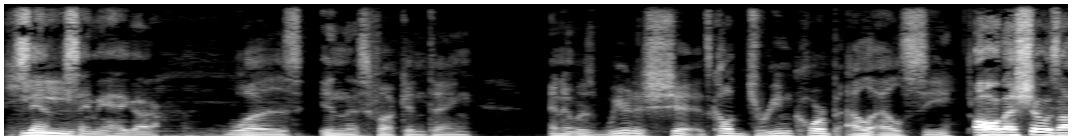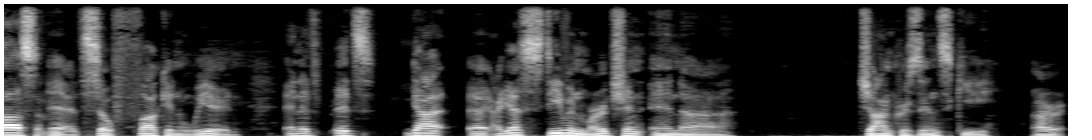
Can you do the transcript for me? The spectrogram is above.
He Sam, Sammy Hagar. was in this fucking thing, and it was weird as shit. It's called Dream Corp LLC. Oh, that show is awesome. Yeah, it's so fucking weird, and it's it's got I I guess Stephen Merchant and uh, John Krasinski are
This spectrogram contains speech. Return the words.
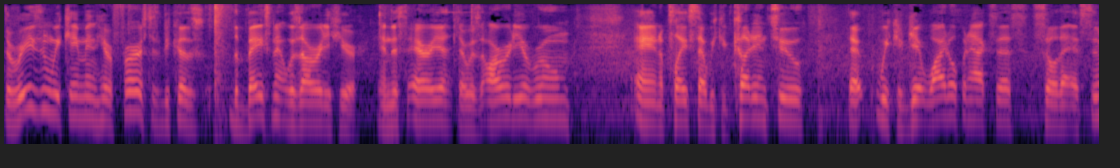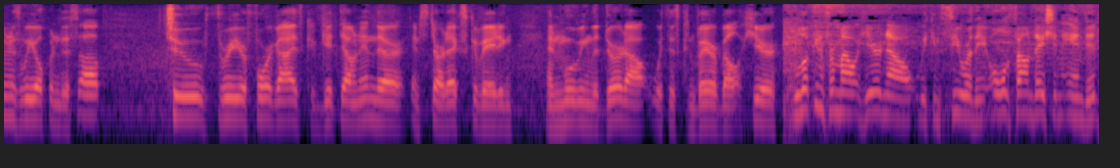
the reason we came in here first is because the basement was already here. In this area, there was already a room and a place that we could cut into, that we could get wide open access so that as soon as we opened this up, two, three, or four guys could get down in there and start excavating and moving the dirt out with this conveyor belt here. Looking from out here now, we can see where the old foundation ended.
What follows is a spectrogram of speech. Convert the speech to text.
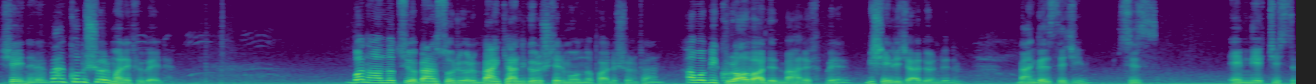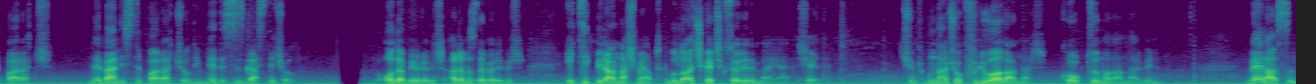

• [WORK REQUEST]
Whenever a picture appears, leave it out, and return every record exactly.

• [EXERCISE RESPONSE]
Can you do the transcript for me? The spectrogram is above.
He Sam, Sammy Hagar. was in this fucking thing, and it was weird as shit. It's called Dream Corp LLC. Oh, that show is awesome. Yeah, it's so fucking weird, and it's it's got I I guess Stephen Merchant and uh, John Krasinski are
This spectrogram contains speech. Return the words.
the reason we came in here first is because the basement was already here. In this area, there was already a room and a place that we could cut into, that we could get wide open access so that as soon as we opened this up, two, three, or four guys could get down in there and start excavating and moving the dirt out with this conveyor belt here. Looking from out here now, we can see where the old foundation ended.
What follows is a spectrogram of speech. Convert the speech to text.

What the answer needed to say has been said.